With the world’s population set to reach 9.7 billion by 2050, the World Bank is calling for innovations that will help us feed the planet. One of the options being discussed is vertical, indoor farming.
The concept involves growing food indoors in big warehouses, with walls stacked several metres high with lush plants, all grown under LED lighting and completely protected from the outside world. These indoor farms are intended to be located in cities so they are close to customers.
Supporters of the concept say it is unique as it can provide totally pesticide-free fruit and vegetables that are tastier than other varieties. The additional taste apparently comes from the ability to deliver specific growing conditions for difficult varieties, which are impossible to guarantee in traditional farms.
Another advantage to vertically-grown food is its extended shelf life.
Matt Barnard, CEO of Plenty, one of the leading US companies in the industry, explained this advantage to Euronews at the Web Summitheld in Lisbon at the beginning of November.
“The sun forces us to grow in places that are economic and those are very limited around the world. That means we have to put these lettuce heads and strawberries and tomatoes on trucks and planes… it imposes miles and weeks, and fruits and vegetables that don’t have much flavour or nutritional value,” he said.

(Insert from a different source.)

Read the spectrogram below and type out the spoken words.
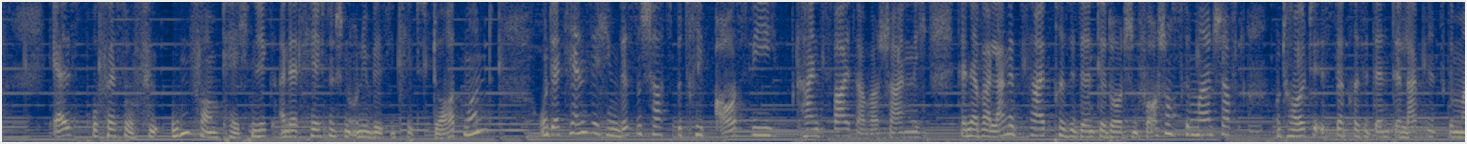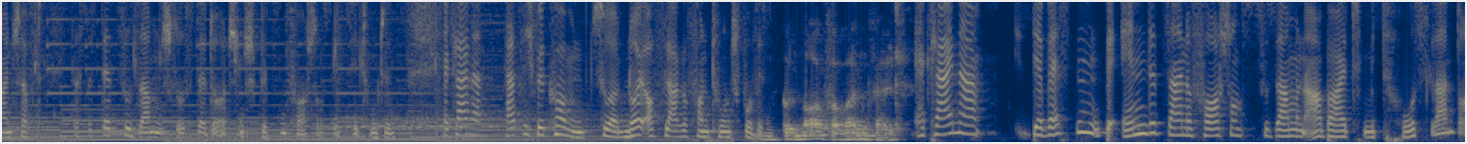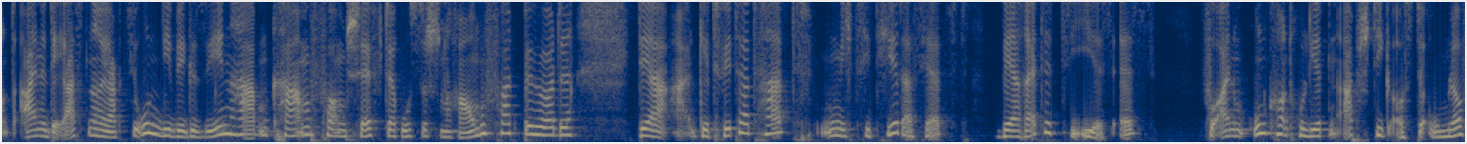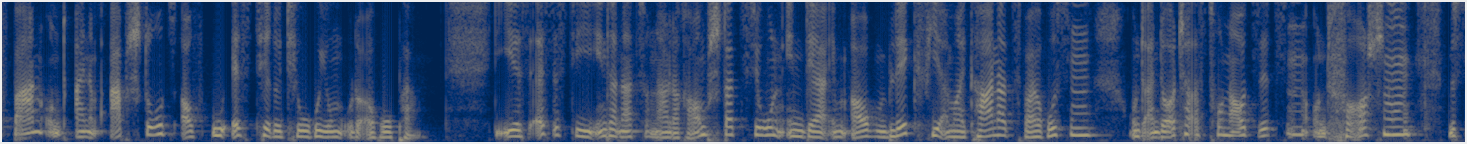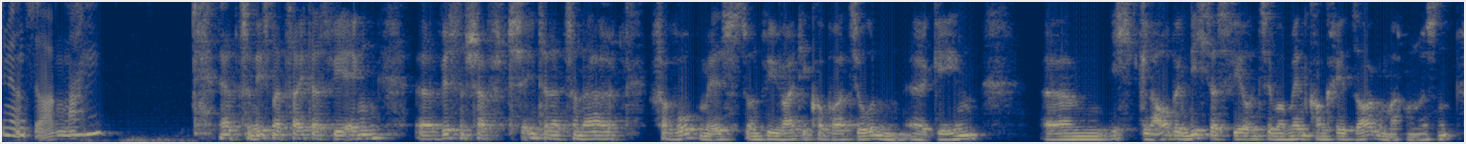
Er ist Professor für Umformtechnik an der Technischen Universität Dortmund und er kennt sich im Wissenschaftsbetrieb aus wie kein zweiter wahrscheinlich, denn er war lange Zeit Präsident der Deutschen Forschungsgemeinschaft und heute ist er Präsident der Leibniz-Gemeinschaft. Das ist der Zusammenschluss der deutschen Spitzenforschungsinstitute. Herr Kleiner, herzlich willkommen zur Neuauflage von Tonspurwissen. Guten Morgen, Frau Wandenfeld. Herr Kleiner, der Westen beendet seine Forschungszusammenarbeit mit Russland und eine der ersten Reaktionen, die wir gesehen haben, kam vom Chef der russischen Raumfahrtbehörde, der getwittert hat, ich zitiere das jetzt, wer rettet die ISS vor einem unkontrollierten Abstieg aus der Umlaufbahn und einem Absturz auf US-Territorium oder Europa? Die ISS ist die internationale Raumstation, in der im Augenblick vier Amerikaner, zwei Russen und ein deutscher Astronaut sitzen und forschen. Müssen wir uns Sorgen machen? Ja, zunächst mal zeigt das, wie eng äh, Wissenschaft international verwoben ist und wie weit die Kooperationen äh, gehen. Ähm, ich glaube nicht, dass wir uns im Moment konkret Sorgen machen müssen.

As Plenty grows its food directly in the cities it supplies, it cuts waiting and travel time, which it says extends the shelf life by weeks and gives the food additional nutrition.

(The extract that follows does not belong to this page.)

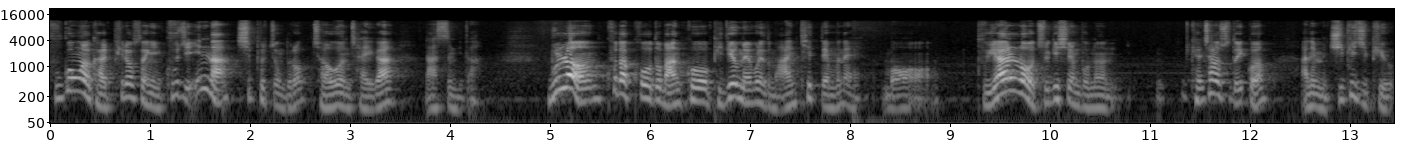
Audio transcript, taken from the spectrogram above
90을 갈 필요성이 굳이 있나 싶을 정도로 적은 차이가 났습니다. 물론 쿠다 코어도 많고 비디오 메모리도 많기 때문에 뭐 VR로 즐기시는 분은 괜찮을 수도 있고요. 아니면 GP, GPU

Many argue that high production costs make indoor-farmed food too expensive for the average household, but Barnard disputes the numbers, saying Plenty offers “competitive” prices with normal supermarkets.
He said it does so by cutting costs by supplying customers directly, which simplifies the traditional supply chain.
One of the most obvious and important criticisms of indoor farming is how energy intensive its lighting system is. Critics say our focus should be on how to use the free, non-polluting energy of the sun in more innovative ways, such as by better utilising city space. This could mean growing food in greenhouses on the roofs of city buildings, for example.
When asked about the issue of energy, Plenty wouldn’t reveal its research that compared the energy consumption of its farms vs. regular farms.
Plenty CEO Barnard argued that to a certain extent, energy comparisons are redundant because indoor farming is going to become a necessary addition to regular farming if we want to feed the planet in the future.
“Without it, we are not going meet the demand and needs for nutrient-rich food around the world,” he claimed.
He also suggested that some of the environmental impact of the farms is offset by the lower transport distances to consumers’ homes, and by the fact that their farms apparently use less than 1% of the water and 1% of the land to produce the same crops as traditional farms.
However, as of yet, there doesn’t appear to be any clear, neutral research that compares the total environmental impact of the whole supply chain of vertical and traditional farming, which makes it difficult to understand the feasibility of indoor farms as a widespread solution.